My son picked up The Day the Earth Stood Still (2008) the other day. When I was younger, I watched the original from 1951. I don't recall thinking much of its message of moral relativism (making no ethical distinctions between the aggressive use of violence versus defensive). I just saw it as an example of a science fiction movie from that era, overshadowed by the uncertainty of the Cold War.
Having seen some reviews, I knew the new movie would have an environmental spin, rather than anti-war. Still, I gave it half a chance. Partly, I wanted to see how it compared to the original, and see if it had any notable special effects. The effects were underwhelming. The CGI of the destruction cloud was the low-quality "crumbly" type, for example.
As a skeptic of Anthropogenic Global Warming (AGW) hysteria, I expected the theme to be over-the-top hammer-you-on-the-head pontification. I got exactly what I expected. Klaatu (Keanu Reeves) even used the phrase "tipping point," so common among the most hysterical AGW chicken littles. The only thing missing was a shot of Henry Waxman aboard an orbiting spaceship, directing everything.
The anti-human hostility of films like War of the Worlds and Independence Day isn't driven by a moral cause. Rather, it's simply a matter of conquest by outsiders. If anything, such films often poke fun of the naive pacifists. But the anti-humanity of this film is one of moral judgment, taken to psychopathic extremes. As the CGI locusts go about destroying human civilization, I can't help but wonder at the hatred for progress and industry expressed by the writers and producers of this film. In the end, Klaatu relents and calls off the swarms, but only after destroying the ability of everything electrical to function. But the movie ends there, without showing planes fall from the sky, infants in PICU beds dying, massive starvation, death on the order of billions as crops rot in fields, or any of the other obvious consequences.

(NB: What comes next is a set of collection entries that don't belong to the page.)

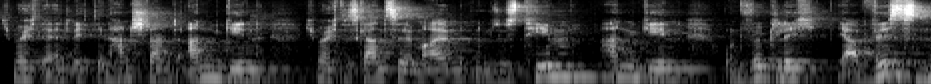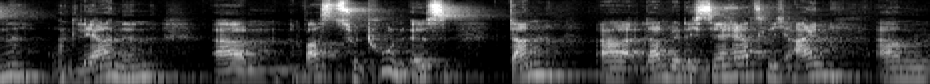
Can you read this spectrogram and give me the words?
ich möchte endlich den Handstand angehen, ich möchte das Ganze mal mit einem System angehen und wirklich ja, wissen und lernen, ähm, was zu tun ist, dann äh, laden wir dich sehr herzlich ein, ähm,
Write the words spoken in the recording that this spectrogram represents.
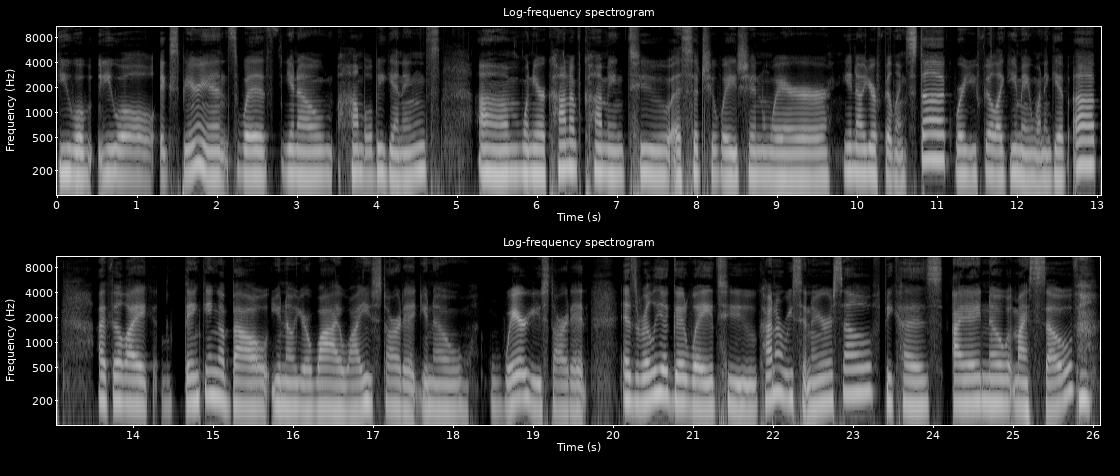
you will you will experience with you know humble beginnings um, when you're kind of coming to a situation where you know you're feeling stuck where you feel like you may want to give up. I feel like thinking about you know your why why you started you know where you started is really a good way to kind of recenter yourself because i know with myself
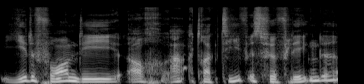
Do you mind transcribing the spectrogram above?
jede Form, die auch attraktiv ist für Pflegende,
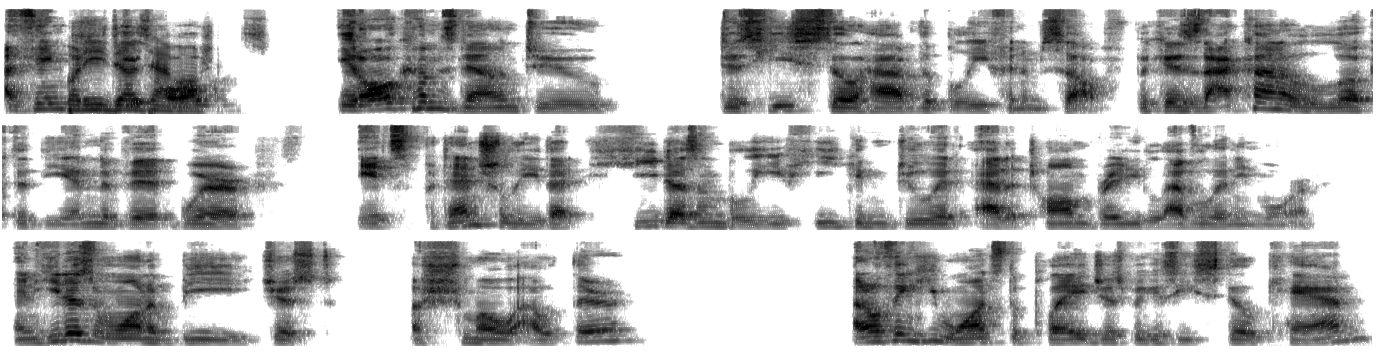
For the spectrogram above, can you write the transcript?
I think, but he does have all, options. It all comes down to does he still have the belief in himself? Because that kind of looked at the end of it where it's potentially that he doesn't believe he can do it at a Tom Brady level anymore. And he doesn't want to be just a schmo out there. I don't think he wants to play just because he still can.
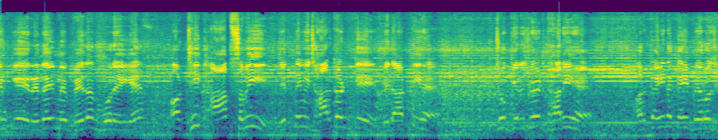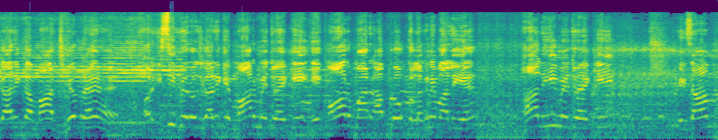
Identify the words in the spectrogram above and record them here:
इनके हृदय में वेदन हो रही है। और ठीक आप सभी, जितने भी झारखंड के विद्यार्थी हैं, जो ग्रेजुएटधारी है, और कहीं ना कहीं बेरोजगारी का मार झेल रहे हैं, और इसी बेरोजगारी के मार में जो है कि एक और मार आप लोगों को लगने वाली है। हाल ही में जो है कि एग्ज़ाम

The childishness of such a massive destruction of human success and ingenuity, without addressing the real-life consequences, doesn't quite sink to the level of absurdity present in The Day After Tomorrow, in which tens of thousands of years of climate change are compressed into a couple days, for dramatic effect. But that isn't saying much.